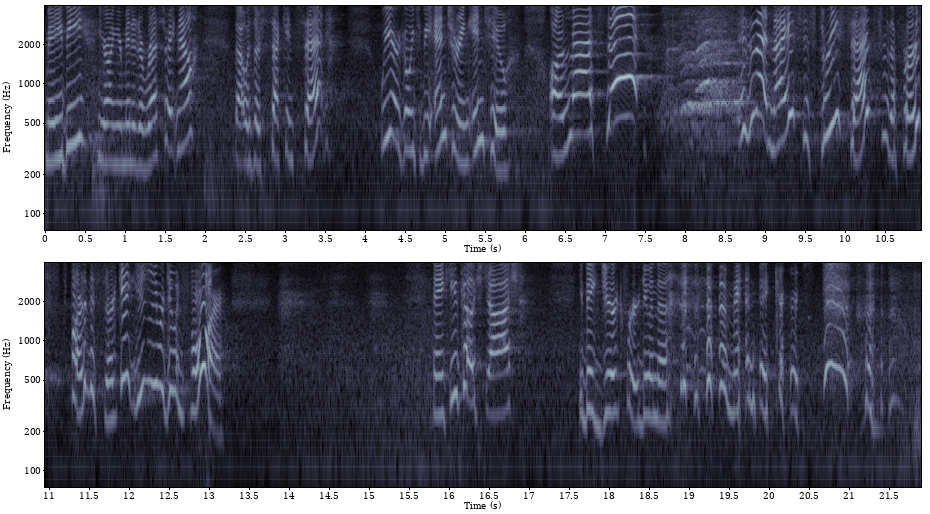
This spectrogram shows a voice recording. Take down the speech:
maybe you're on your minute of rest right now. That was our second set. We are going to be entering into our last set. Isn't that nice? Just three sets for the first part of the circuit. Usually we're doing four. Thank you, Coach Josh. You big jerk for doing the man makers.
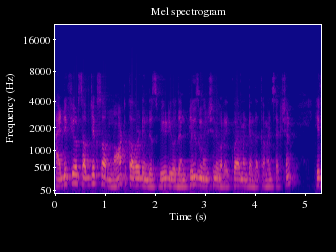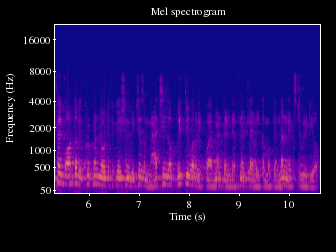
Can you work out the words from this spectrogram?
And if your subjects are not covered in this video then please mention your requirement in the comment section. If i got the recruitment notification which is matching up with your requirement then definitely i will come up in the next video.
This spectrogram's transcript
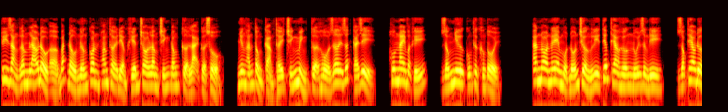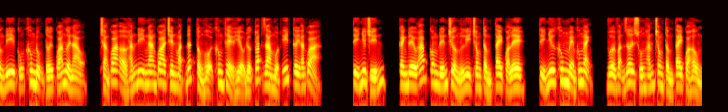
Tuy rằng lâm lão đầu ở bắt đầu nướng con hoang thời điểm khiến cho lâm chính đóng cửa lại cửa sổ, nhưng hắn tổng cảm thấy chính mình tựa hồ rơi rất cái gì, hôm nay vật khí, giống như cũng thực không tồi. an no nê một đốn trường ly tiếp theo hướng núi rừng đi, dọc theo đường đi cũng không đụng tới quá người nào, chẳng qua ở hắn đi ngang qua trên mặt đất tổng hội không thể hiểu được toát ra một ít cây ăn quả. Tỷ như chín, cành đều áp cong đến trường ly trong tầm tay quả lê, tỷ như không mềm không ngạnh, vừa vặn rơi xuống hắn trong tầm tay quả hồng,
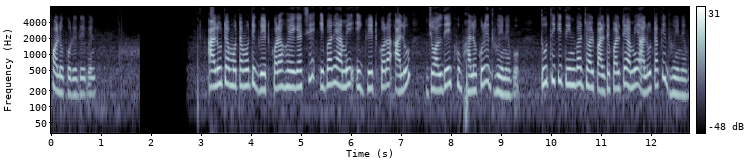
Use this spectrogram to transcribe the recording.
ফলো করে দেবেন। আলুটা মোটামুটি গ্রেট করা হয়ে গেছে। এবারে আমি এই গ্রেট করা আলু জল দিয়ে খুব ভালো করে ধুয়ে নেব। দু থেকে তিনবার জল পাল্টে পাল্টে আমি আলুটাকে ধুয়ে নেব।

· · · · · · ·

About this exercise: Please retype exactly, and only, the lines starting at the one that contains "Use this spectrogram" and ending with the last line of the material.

Task solution:
Use this spectrogram to transcribe the recording.
ফলো করে দেবেন। আলুটা মোটামুটি গ্রেট করা হয়ে গেছে। এবারে আমি এই গ্রেট করা আলু জল দিয়ে খুব ভালো করে ধুয়ে নেব। দু থেকে তিনবার জল পাল্টে পাল্টে আমি আলুটাকে ধুয়ে নেব।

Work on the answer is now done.